It is a good job there is no equivalent of Norman Tebbit's 'Cricket Test' in France. I would have failed it miserably tonight. I was delighted the English rugby team whopped the French and doubly delighted Jonny Wilkinson not only did his bit on the pitch but flummoxed a French TV interviewer at the end of the match. Having given a comment in English, Wilkinson was asked if he had anything to say in French. The interviewer clearly expected our national hero to go: "Um, err, no," but quelle surprise, he praised the Gallic side in what my husband described as "perfectly good French".
Norman Tebbit's mythical test was supposed to be one way of discovering whether immigrants or their descendants had abandoned support of their - or their parents' - country of origin and become truly English or British, whatever that meant. Had this happened they would, when asked by some market research organisation, profess their support for England in the World Cricket Series of test matches and not Pakistan or India or Sri Lanka or any of the other sides that usually win. As if.

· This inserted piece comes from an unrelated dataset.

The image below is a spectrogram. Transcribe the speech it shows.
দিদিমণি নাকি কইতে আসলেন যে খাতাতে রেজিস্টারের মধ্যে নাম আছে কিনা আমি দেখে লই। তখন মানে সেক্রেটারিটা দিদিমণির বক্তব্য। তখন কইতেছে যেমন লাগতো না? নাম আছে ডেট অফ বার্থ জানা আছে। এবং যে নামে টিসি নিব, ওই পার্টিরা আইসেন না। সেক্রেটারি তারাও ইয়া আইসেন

I do not know about them, but I always support England against France in any sport. I would do so if an English team pitched up for a game of boules against the local team that plays in the park around the corner from us. Years ago, I even put red, white and blue ribbons in my hair and ventured into a French bar to watch an England v France rugby match. We lost and I slunk away unnoticed. Afterwards I realised of course, red, white and blue are also the French team colours so I could have switched sides without anyone noticing.

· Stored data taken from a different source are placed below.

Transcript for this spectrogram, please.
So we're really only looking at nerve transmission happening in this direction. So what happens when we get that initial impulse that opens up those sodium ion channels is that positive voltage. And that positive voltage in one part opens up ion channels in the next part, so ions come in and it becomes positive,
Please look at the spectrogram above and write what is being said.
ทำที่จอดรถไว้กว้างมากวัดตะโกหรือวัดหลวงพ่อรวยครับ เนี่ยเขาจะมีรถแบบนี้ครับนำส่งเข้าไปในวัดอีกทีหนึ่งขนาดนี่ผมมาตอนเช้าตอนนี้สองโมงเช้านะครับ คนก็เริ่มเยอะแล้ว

In my defence, I do feel sorry for the French, and particularly the Frenchman, when France loses. I am writing this quietly and I did not gloat tonight. There are too many times when the Frenchman has behaved graciously when the situation is reversed; in other words, more often than not. There is no equivalent of the Cricket Test in France, but given the plethora of immigration laws being introduced at the moment, I expect there to be one any day. Then I will have to throw myself on the mercy of the Frenchman to not denounce me and have me deported back over the Channel. Besides, in a few hours time we will be woken by drunken English fans chanting, making an inhuman noise supposed to pass for singing and falling over each other in the street outside our flat. When this happens, as it always does whenever there is an England game at the Stade de France, I will not be feeling very patriotic.